This is my fifth post in a series on the morality of slavery. I'm in the process of responding to an argument that if slavery admits of the degrees I said it did in my first post then so will murder, rape, and genocide. The argument is intended to undermine my view by showing that it leads to the ridiculous conclusion that murder, rape, and genocide happen all the time and aren't really wrong when they do except in the extreme cases that we usually call murder, rape and genocide. I don't think my argument regarding slavery leads to that conclusion. My previous post deals with murder, and this post moves on to rape.
As I said before, for each of these moral categories, here are the possibilites with respect to rape:
(1) It's not like what I'm saying about slavery and doesn't admit of degrees.
(2) It admits of degrees but not in the same way that I'm saying slavery does.
(3) It is like slavery in its admitting of degrees.
In the case of rape, I think (3) fits best. Rape is generally defined as nonconsensual sex. This leaves two ways for rape to admit of degrees. Whether something counts as sex seems to admit of degrees, and whether something is consensual also seems to admit of degrees.
I've discussed coercion and consent at length with respect to abortion here (and a little bit in this followup post more recently). Something similar goes on with consent in general, as I said in arguing that for this phenomenon with respect to abortion. It's not just that consent is hard to determine, though that's part of it. If I don't know if someone consents to something that morally requires consent, perhaps I should refrain from doing it. But what if I have good reason to think the person consented, but they didn't? Or what if I think I have good reason to think the person consent, but I don't really have good reason? Those are epistemic gradations in my status with respect to the person's consent, and those might make a moral difference.
What's more clearly a moral issue is whether they do consent, and that's not an all-or-nothing matter. Date rape cases are a good example. There's a custom of ambiguity in high school and college sexual situations, and I'm not entirely sure that consent is wholly present or wholly lacking in such cases. Is a begrudging consent real consent? It's not as much consent as someone who is all for it and initiating it. It's more than someone who resists it. It just seems to me to be at odds with the facts to assume that consent is fully present or fully absent.

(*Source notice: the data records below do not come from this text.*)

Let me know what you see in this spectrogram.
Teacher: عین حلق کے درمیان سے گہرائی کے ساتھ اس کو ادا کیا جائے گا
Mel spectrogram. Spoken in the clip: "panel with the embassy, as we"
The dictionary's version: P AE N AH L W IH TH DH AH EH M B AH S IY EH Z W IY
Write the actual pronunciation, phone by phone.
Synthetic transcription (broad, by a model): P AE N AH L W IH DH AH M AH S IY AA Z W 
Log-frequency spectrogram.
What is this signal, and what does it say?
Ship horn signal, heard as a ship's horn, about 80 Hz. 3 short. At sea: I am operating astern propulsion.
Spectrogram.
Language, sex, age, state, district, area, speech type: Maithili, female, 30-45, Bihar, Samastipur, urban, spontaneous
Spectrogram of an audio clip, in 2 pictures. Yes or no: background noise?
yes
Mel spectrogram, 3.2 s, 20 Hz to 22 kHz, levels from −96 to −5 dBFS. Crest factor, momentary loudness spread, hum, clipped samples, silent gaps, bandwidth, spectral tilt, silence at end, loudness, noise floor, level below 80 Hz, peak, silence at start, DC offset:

If rape, then, depends on consent, then whether something is rape will depend on something that may be a matter of degree. Rape, then, is like what I'm saying is true of slavery. A forced sexual act is more strongly rape than a merely psychologically coerced sexual act, and psychological coercion itself is a matter of degree. If there's any degree of coercion, isn't it that same degree of rape? It should be if rape is coerced sex, and that's how most people define it, at least those who accept date rape as rape. Those who do not will define rape as forced sex, where being forced involves physical force. I don't accept that account of rape myself, but if it's right I'd say (1) is the case, then rape might still admit of degrees if sex admits of degrees (see below). Otherwise, the charge against me just doesn't stand up. Saying slavery comes in degrees doesn't require saying rape comes in degrees.

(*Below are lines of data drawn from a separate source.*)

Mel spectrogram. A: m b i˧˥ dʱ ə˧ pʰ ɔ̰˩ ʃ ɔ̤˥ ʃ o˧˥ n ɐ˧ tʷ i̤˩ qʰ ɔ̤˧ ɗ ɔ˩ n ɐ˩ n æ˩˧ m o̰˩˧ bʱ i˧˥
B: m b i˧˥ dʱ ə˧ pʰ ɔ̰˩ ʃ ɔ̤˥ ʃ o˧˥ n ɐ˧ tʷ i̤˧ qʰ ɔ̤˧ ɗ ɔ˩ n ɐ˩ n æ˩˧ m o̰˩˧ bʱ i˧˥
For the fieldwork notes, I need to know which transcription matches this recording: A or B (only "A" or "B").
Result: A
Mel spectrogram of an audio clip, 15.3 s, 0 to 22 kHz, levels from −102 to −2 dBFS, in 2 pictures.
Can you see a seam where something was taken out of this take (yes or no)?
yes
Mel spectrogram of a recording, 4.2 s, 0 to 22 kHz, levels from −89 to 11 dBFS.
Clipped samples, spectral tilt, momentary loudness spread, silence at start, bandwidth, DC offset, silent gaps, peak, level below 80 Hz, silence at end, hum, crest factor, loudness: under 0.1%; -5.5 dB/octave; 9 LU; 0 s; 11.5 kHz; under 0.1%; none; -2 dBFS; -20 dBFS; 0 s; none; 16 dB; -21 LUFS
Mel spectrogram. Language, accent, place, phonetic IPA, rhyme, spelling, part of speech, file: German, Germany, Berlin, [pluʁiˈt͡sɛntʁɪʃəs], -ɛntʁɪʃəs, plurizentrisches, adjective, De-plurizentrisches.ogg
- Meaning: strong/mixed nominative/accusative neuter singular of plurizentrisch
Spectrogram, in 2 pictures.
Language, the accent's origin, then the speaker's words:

The other way rape comes in degrees has to do with whether something counts as sex. Bill Clinton infamously claimed that he didn't have sex when he had oral sex. Most people just shake their heads and say he's got the facts wrong on how the word 'sex' is used. If he's right, and sex is only coitus, then I'd say again that you have to argue also against what I say above to avoid the view that rape comes in degrees, and then even if you do I'll just say (1) is the right attitude toward it, and the argument against me fails.
Still, I do think sex comes in degrees. It's less accurate for Bill Clinton to say he had sex with Monica if all he did is have oral sex. If that's all he said, it would be misleading. That's because we assume coitus when we hear the term. Does that mean you can deny that you had sex if it's oral sex? It seems not. In the end, I want to say that oral sex is sex to a lesser degree in the same way that indentured servanthood is a lesser degree of slavery than American plantation slavery. Then foreplay would be a lesser degree of sex than that, and perhaps phone sex or internet sex is only a little bit sex (sex enough to make a spouse mad at the unfaithfulness).
So I think (3) is the correct view about degrees of rape. It is exactly like slavery in its admitting of degrees (in two different ways!), but that's not problematic. It's in fact what we should expect. So why is it an argument against my claim that it entails the view that rape comes in degrees? It does come in degrees. I'm biting a bullet on this, but I don't think it's a very hard or fast bullet to bite. It's just sort of hanging out in the air waiting for me to gobble it up, and it's made out of chocolate.
My next post in this series will deal with genocide.